- 4 dried scallops, soaked in warm water for 2 hours and drained
- 1/4 cup dried shrimp, soaked in warm water for 2 hours and drained
- 7 ounces long red chiles, deseeded and finely chopped
- 1/4 cup ginger, peeled and finely chopped
- 1/4 cup garlic, peeled and finely chopped
- 2 teaspoons sea salt
- 2 teaspoons sugar
- 1 cup vegetable oil
- 3 scallions, finely sliced
Put the scallops on a plate and put the plate in a bamboo steamer over a pot of rapidly boiling water. Cover with the lid and steam for 10 minutes. Remove the scallops from the steamer and, while still warm, shred with your fingers, separating all the fibers.
Pound the shrimp until finely ground in a mortar with a pestle, or grind in a spice grinder.
Put all the ingredients, except for the scallions, in a large heavy-based pot and cook over low heat, stirring occasionally, for about 45 minutes, or until the sauce loses its raw edge and turns deep red.
Remove from the heat and let cool, then stir in the spring onions.
Northern Style Lamb & Fennel Dumplings
COURTESY OF CHEF NEIL PERRY
“I first ate these little beauties at a restaurant inside the Xinjiang provincial government offices in Beijing and promptly fell in love with them. Similar to a pot sticker, with a crisp base and chewy top, they have a rich, aniseed- flavored filling. We make these in large batches at Spice Temple, but you could always freeze half before cooking.”
For dumpling dough:
- 1 cup plain flour, plus extra for dusting
- 1 1/2 cups potato starch
- 3/4 cup boiling water
For lamb filling:
- 1 pound ground lamb
- 1 tablespoon fennel seeds, toasted and ground
- 3-inch knob of ginger, finely chopped
- 2 scallions, finely sliced
- 3⁄4 teaspoon sea salt
- 3⁄4 teaspoon white sugar
- 2 tablespoons light soy sauce
- 2 tablespoons sesame oil
- 4 teaspoons potato starch
To fill and shape the dumplings:
Divide the dough into walnut-sized balls and set aside, covering with a bowl. Use a small rolling pin to roll the dough ball out into a round about 10 cm in diameter. Place a tablespoon of the lamb filling in the middle and fold in half to make a half-moon shape. Pleat the top of the dumpling into a series of folds to seal, then dip the bottom into some extra flour to prevent sticking to the frying pan. Repeat with the remaining dough balls and filling.
- Vegetable oil, for pan-frying
- 2 cups Chinese chicken stock or water, or as needed
To cook the dumplings:
Pour a film of oil into a large, heavy-based frying pan over medium–high heat.
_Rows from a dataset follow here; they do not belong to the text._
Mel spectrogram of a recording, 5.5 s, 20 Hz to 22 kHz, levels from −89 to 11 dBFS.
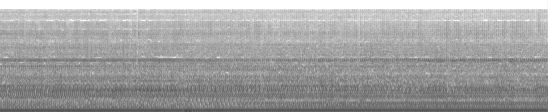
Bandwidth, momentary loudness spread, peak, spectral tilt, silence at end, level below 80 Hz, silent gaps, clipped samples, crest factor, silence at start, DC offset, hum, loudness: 15.5 kHz; 1 LU; -12 dBFS; -5 dB/octave; 0 s; -34 dBFS; none; under 0.1%; 12 dB; 0 s; under 0.1%; 50 Hz at -25 dBFS; -24 LUFS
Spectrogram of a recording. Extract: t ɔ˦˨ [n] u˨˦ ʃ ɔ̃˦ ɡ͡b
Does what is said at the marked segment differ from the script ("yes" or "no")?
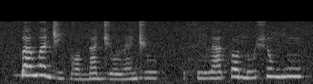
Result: no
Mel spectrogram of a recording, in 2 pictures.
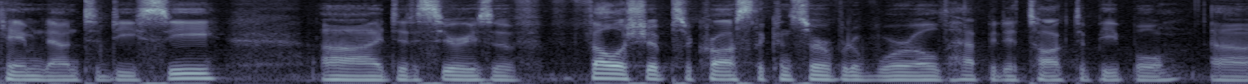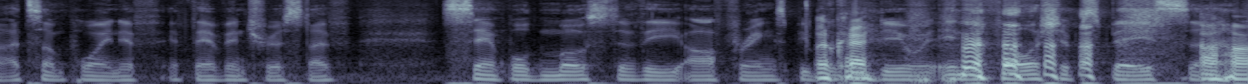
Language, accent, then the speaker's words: English; Carrollton, Georgia, United States; I'm originally from Carrollton, Georgia. So grew up in kind of the heart of Teen Pact country, where it was founded by Tim Eccles.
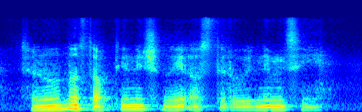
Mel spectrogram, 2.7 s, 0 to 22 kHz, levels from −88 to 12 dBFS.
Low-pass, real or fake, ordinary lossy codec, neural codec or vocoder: none; fake; none; codec, 24 kHz, 0.5 kbps, DualCodec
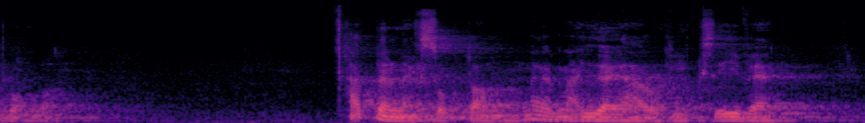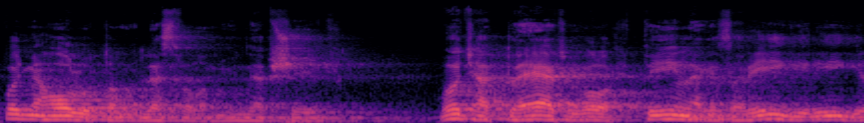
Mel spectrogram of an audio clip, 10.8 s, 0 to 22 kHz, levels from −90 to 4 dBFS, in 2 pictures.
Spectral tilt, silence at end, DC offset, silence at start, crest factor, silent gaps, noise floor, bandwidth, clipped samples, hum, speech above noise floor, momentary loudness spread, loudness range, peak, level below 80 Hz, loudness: -6 dB/octave; 0 s; under 0.1%; 0 s; 18 dB; none; -67 dBFS; 17 kHz; under 0.1%; none; 33 dB; 18 LU; 7 LU; -16 dBFS; -64 dBFS; -35 LUFS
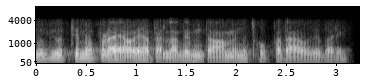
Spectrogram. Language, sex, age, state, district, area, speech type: Punjabi, male, 45-60, Punjab, Pathankot, rural, conversation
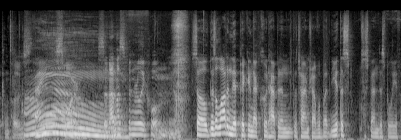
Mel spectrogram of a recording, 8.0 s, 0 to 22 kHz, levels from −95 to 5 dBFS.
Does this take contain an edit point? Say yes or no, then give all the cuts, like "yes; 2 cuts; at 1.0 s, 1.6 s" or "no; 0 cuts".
no; 0 cuts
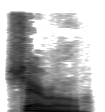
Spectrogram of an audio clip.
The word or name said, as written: cheryl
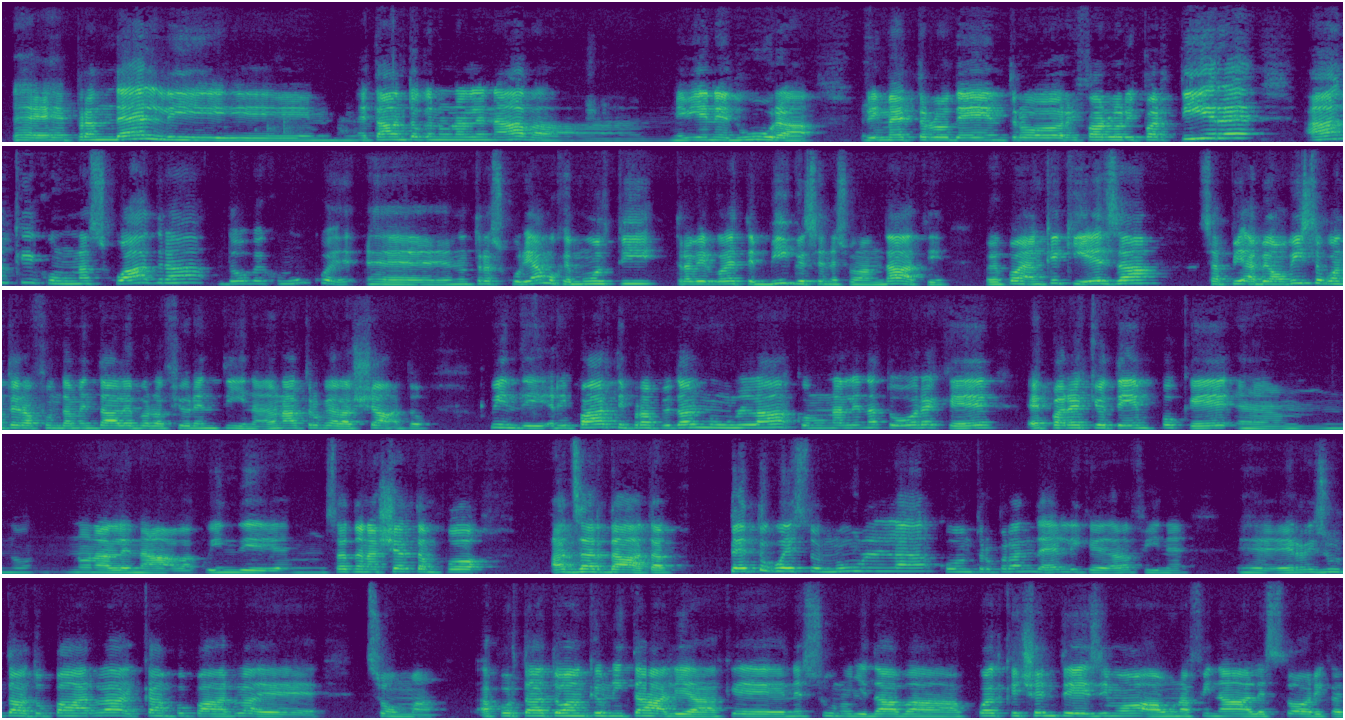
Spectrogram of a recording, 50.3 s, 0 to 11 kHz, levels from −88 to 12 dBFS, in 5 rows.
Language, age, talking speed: Italian, 20-39, 125 wpm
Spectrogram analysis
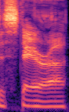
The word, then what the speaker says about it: Astera: It's Astera. All right. I do know how to pronounce things now that they have real dialogue.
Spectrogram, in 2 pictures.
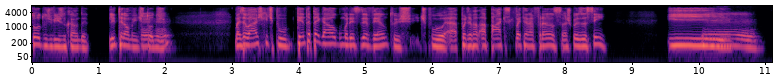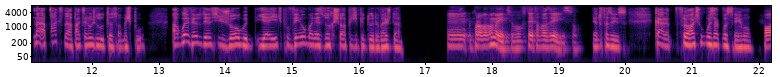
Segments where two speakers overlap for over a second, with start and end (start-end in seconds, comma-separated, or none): none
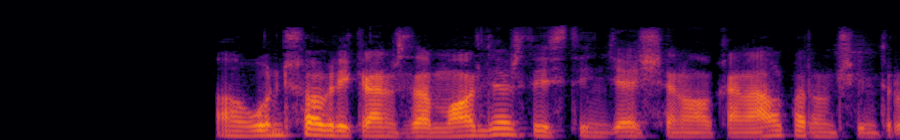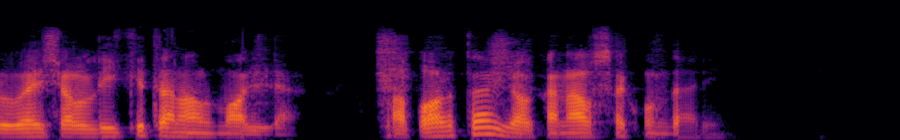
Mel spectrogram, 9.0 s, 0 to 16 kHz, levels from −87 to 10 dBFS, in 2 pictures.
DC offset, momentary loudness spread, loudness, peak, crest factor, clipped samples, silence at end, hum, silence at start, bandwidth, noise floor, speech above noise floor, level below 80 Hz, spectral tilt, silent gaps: under 0.1%; 12 LU; -22 LUFS; -2 dBFS; 22 dB; under 0.1%; 1.05 s; none; 1.1 s; 8 kHz; -88 dBFS; 66 dB; -64 dBFS; -6 dB/octave; 6.04-6.08 s, 6.31-6.37 s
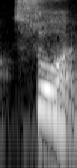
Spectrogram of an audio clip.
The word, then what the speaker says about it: sower: The title of the poem is The Sower. What do you understand from this title? SOWER, sower. W is silent.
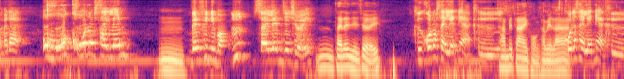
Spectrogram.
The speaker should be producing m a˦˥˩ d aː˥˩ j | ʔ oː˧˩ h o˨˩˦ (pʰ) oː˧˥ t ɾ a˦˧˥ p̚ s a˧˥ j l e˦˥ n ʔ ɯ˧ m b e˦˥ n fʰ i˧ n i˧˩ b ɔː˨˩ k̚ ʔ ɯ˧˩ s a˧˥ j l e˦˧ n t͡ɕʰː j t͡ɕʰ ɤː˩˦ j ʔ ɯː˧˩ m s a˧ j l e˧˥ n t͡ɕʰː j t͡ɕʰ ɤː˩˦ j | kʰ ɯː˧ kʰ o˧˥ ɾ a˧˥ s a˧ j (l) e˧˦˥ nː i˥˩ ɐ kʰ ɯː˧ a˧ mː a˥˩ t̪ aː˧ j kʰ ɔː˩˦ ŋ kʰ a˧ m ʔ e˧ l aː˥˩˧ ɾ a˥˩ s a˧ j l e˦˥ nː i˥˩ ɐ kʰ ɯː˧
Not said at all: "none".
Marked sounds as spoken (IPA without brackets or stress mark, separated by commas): kʰ, l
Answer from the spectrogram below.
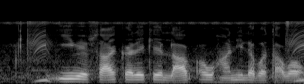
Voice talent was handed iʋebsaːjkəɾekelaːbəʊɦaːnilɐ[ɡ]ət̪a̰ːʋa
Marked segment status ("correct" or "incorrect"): incorrect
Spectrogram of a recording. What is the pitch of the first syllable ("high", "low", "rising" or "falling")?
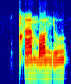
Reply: rising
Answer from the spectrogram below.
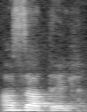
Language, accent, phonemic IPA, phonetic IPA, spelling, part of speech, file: Armenian, Eastern Armenian, /ɑzɑˈtel/, [ɑzɑtél], ազատել, verb, Hy-ազատել.ogg
- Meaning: to free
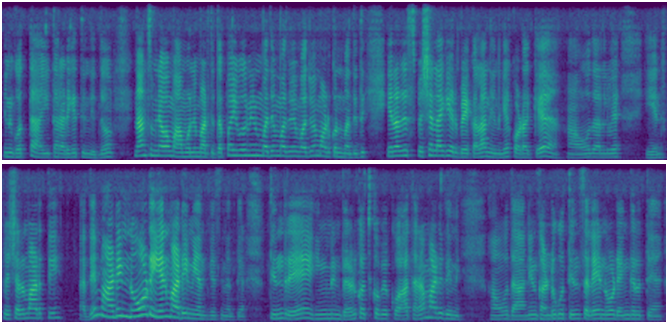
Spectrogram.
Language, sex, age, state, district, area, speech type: Kannada, female, 30-45, Karnataka, Gulbarga, urban, spontaneous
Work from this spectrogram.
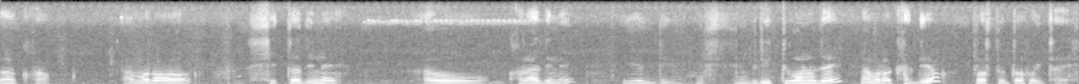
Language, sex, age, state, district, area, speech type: Odia, male, 30-45, Odisha, Jagatsinghpur, urban, spontaneous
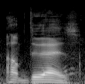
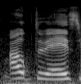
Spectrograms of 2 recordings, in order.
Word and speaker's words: Alpe d'Huez: But, you know, for example, the Alpe d'Huez. Have I said that right? – Alpe d'Huez. – Alpe d'Huez, yeah, that's it.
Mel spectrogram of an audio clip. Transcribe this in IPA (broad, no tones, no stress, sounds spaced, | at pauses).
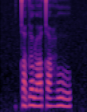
tˤ ɘ d o ɹ ɨ tˤ e ɦ o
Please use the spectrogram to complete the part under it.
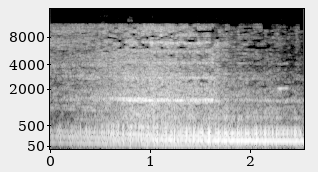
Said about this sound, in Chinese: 一阵轰隆隆的声音引起了船上所有人的注意力。只见一辆十分炫酷的红色雪地车正在向他们这边快速驶来，最终停在了岸边。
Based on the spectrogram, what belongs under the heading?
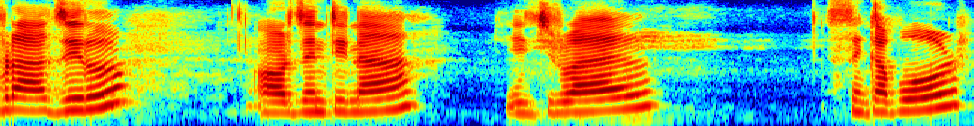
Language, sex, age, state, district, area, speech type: Nepali, female, 30-45, West Bengal, Darjeeling, rural, spontaneous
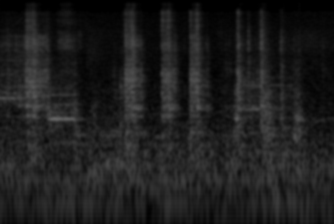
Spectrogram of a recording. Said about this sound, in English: The longest is when the machine is cutting.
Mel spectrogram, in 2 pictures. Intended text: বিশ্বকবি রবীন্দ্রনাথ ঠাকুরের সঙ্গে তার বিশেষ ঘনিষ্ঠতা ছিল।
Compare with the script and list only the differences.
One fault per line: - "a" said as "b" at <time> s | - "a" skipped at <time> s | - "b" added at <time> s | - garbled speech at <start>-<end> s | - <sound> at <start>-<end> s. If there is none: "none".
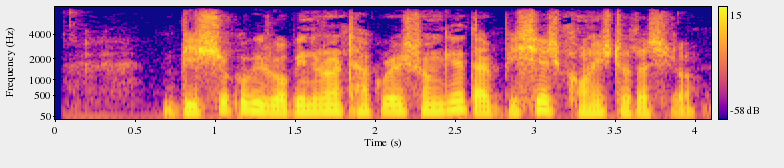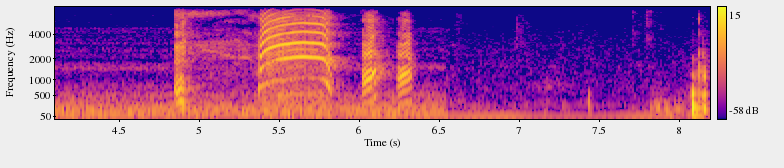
- laugh at 4.8-6.4 s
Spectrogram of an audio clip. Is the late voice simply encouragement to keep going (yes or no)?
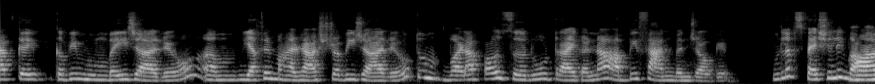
no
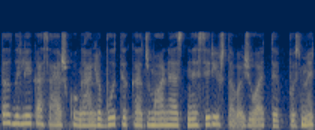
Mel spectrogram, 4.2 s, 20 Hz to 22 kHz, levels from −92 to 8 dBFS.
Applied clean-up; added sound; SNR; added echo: none; none; none; none.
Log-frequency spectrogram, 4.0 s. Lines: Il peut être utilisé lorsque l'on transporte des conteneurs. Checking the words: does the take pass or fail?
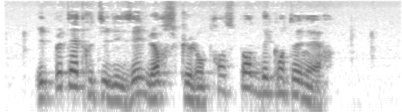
pass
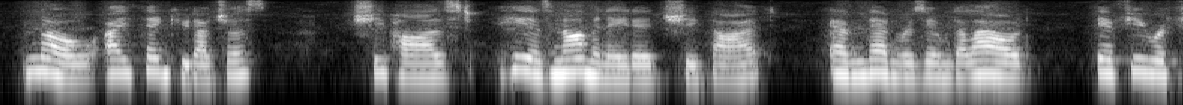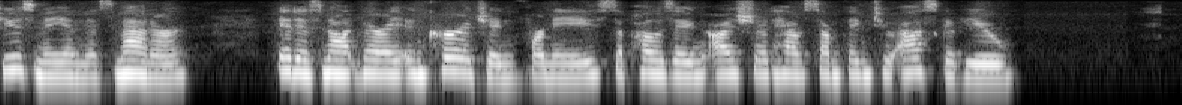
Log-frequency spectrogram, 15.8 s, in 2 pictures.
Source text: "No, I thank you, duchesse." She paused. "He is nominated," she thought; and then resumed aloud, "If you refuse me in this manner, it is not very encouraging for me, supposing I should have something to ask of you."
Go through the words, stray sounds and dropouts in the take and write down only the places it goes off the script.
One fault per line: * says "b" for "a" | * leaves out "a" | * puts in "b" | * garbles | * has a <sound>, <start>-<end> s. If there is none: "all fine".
all fine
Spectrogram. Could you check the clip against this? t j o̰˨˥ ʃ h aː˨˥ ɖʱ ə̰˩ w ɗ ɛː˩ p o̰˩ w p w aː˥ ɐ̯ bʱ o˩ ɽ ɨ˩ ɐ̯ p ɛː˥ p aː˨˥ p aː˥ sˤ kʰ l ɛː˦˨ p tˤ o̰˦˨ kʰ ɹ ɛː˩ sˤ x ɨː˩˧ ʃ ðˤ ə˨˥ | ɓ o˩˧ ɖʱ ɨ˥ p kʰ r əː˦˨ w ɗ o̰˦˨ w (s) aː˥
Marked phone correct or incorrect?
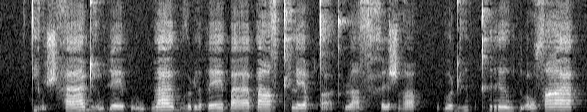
incorrect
Working in batches, add the dumplings in a single layer, with their pleated side facing up. When they start to sizzle, pour enough chicken stock into the pan to come about a quarter of the way up the sides of the dumplings.
Cover with a lid and reduce the heat to medium. When all the stock has evaporated, the dumplings will sizzle and pop. Remove the lid and cook for a few more minutes or until a crust forms on the bottoms of the dumplings. Carefully transfer the dumplings to serving bowls.